- PetEducation.com: Rat Poison Ingestion in Dogs and Cats: Zinc Types
- PetEducation.com: Rat Poison Ingestion in Dogs and Cats: Cholecalciferol/Vitamin D Types
- PetEducation.com: Strychnine Poisoning in Dogs and Cats
- ASPCA: Toxicology Brief - Metaldehyde Toxicosis

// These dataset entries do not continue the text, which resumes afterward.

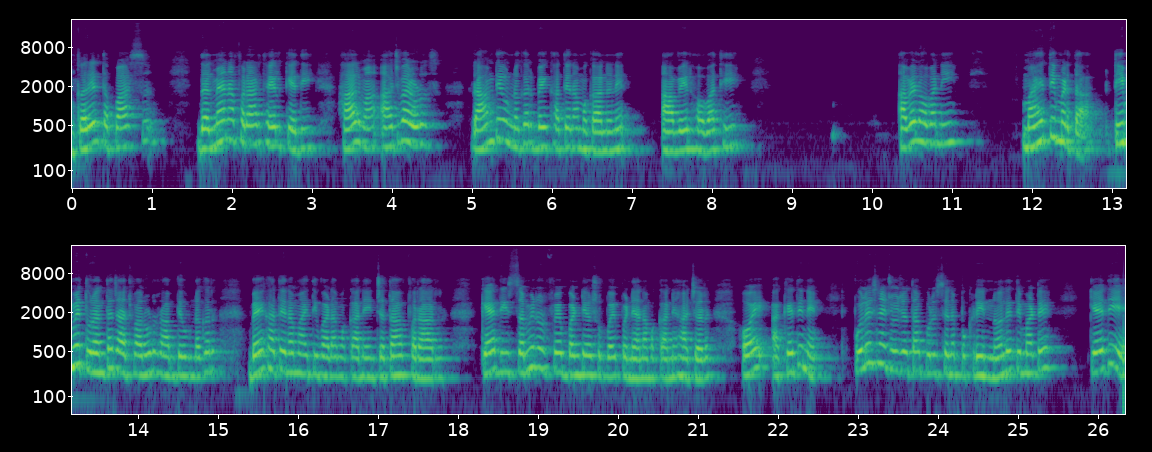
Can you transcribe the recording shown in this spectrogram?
કરેલ તપાસ દરમિયાન આ ફરાર થયેલ કેદી હાલમાં આજવા રોડ રામદેવ નગર બે ખાતેના મકાનને આવેલ હોવાથી, આવેલ હોવાની માહિતી મળતા ટીમે તુરંત જ આજવા રોડ રામદેવ નગર બે ખાતેના માહિતીવાળા મકાને જતા ફરાર. કેદી સમીર ઉર્ફે બંટી અશોકભાઈ પંડ્યાના મકાને હાજર હોય. આ કેદીને પોલીસને જોઈ જતા પોલીસ તેને પકડી ન લે તે માટે કેદીએ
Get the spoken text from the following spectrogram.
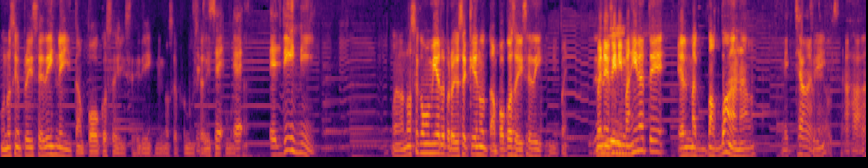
Uno siempre dice Disney y tampoco se dice Disney, no se pronuncia Se dice, Disney eh. El Disney. Bueno, no sé cómo mierda, pero yo sé que no, tampoco se dice Disney. Pues. Bueno, en fin, imagínate el McDonald's, McDonald's. Ajá.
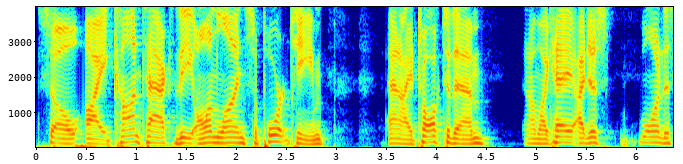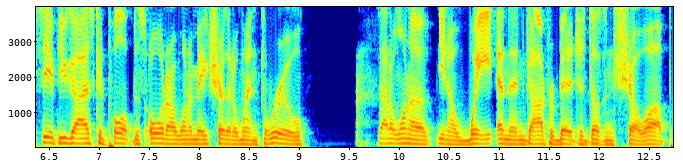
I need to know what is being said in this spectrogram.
So I contact the online support team and I talk to them and I'm like, hey, I just wanted to see if you guys could pull up this order. I want to make sure that it went through because I don't want to, you know, wait and then God forbid it just doesn't show up.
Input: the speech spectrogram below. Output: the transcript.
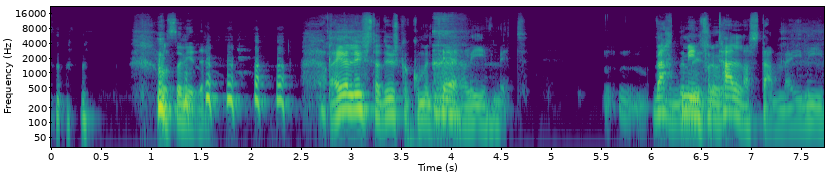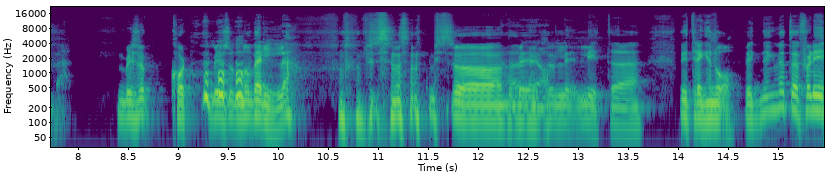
Og så videre. Jeg har lyst til at du skal kommentere livet mitt. Vært min så- fortellerstemme i livet. Det blir så kort, det blir så novelle. Så, så, det blir Ja. så lite Vi trenger noe oppbygning, vet du. Fordi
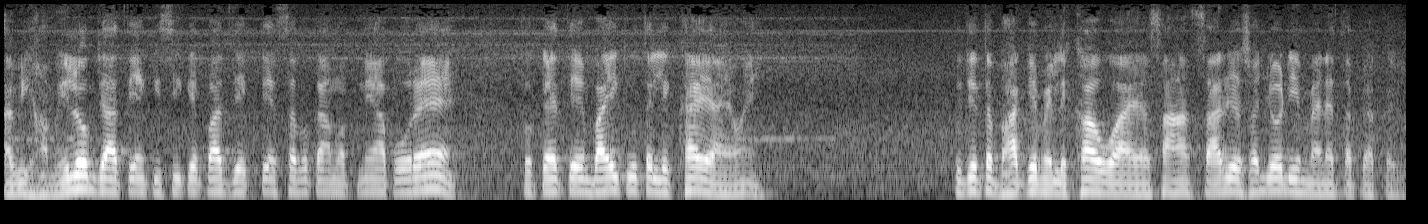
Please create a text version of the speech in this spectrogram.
अभी हम ही लोग जाते हैं, किसी के पास देखते हैं, सब काम अपने आप हो रहे हैं तो कहते हैं, भाई क्यों तो लिखा ही आए हुए तुझे तो भाग्य में लिखा हुआ है असां सारी सॼो ॾींहुं महिनत पिया कयूं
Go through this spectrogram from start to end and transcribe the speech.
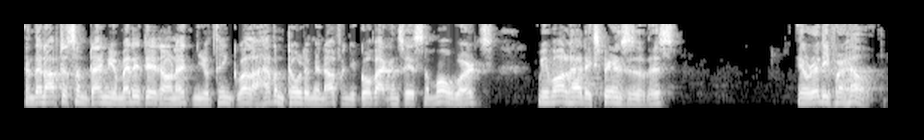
and then after some time you meditate on it and you think, well, I haven't told him enough, and you go back and say some more words. We've all had experiences of this. You're ready for hell.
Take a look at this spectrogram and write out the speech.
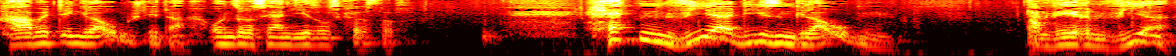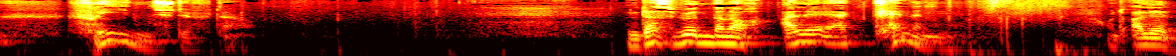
Habet den Glauben, steht da, unseres Herrn Jesus Christus. Hätten wir diesen Glauben, dann wären wir Friedensstifter. Und das würden dann auch alle erkennen und alle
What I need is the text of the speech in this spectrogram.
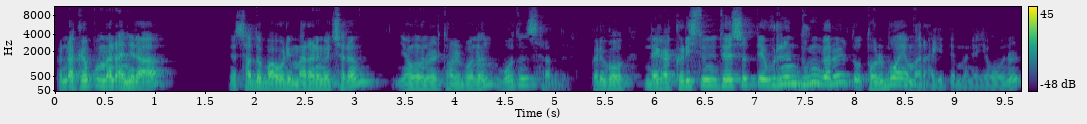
그러나 그것뿐만 아니라 사도 바울이 말하는 것처럼 영혼을 돌보는 모든 사람들, 그리고 내가 그리스도인이 됐을 때 우리는 누군가를 또 돌보아야만 하기 때문에 영혼을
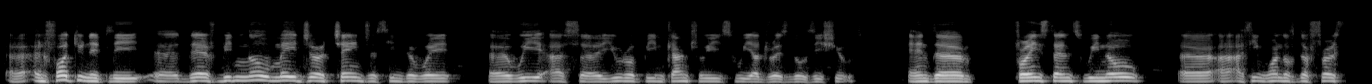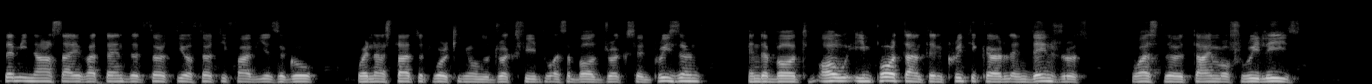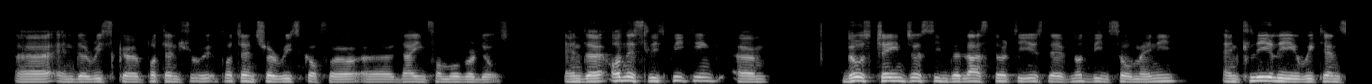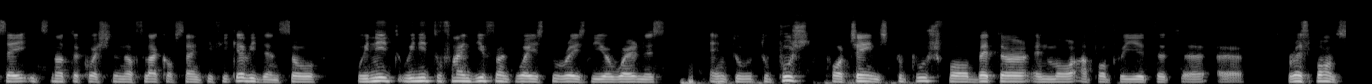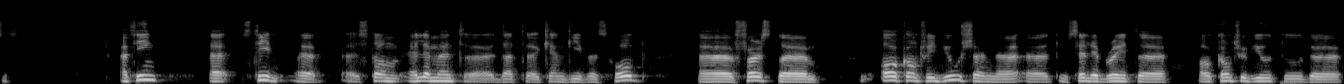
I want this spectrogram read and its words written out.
uh, unfortunately, uh, there have been no major changes in the way uh, we as European countries, we address those issues. And um, for instance, we know, I think one of the first seminars I have attended 30 or 35 years ago when I started working on the drugs field was about drugs and prisons and about how important and critical and dangerous was the time of release uh, and the risk uh, potential potential risk of uh, dying from overdose. And honestly speaking, um, those changes in the last 30 years, they have not been so many. And clearly we can say it's not a question of lack of scientific evidence. So we need we need to find different ways to raise the awareness and to to push for change, to push for better and more appropriate uh, uh, responses. I think uh, still uh, some element uh, that can give us hope. first, um, our contribution uh, uh, to celebrate uh, or contribute to the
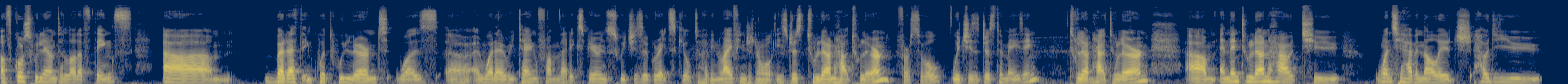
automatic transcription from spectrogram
Of course, we learned a lot of things. Um, but I think what we learned was, uh, and what I retained from that experience, which is a great skill to have in life in general, is just to learn how to learn, first of all, which is just amazing to learn how to learn. Um, and then to learn how to, once you have a knowledge, how do you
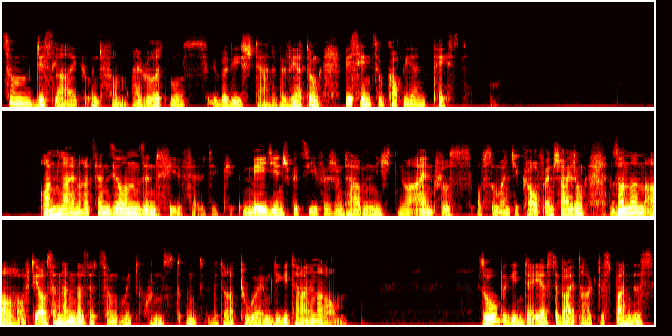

- PetEducation.com: Metaldehyde Poisoning in Dogs and Cats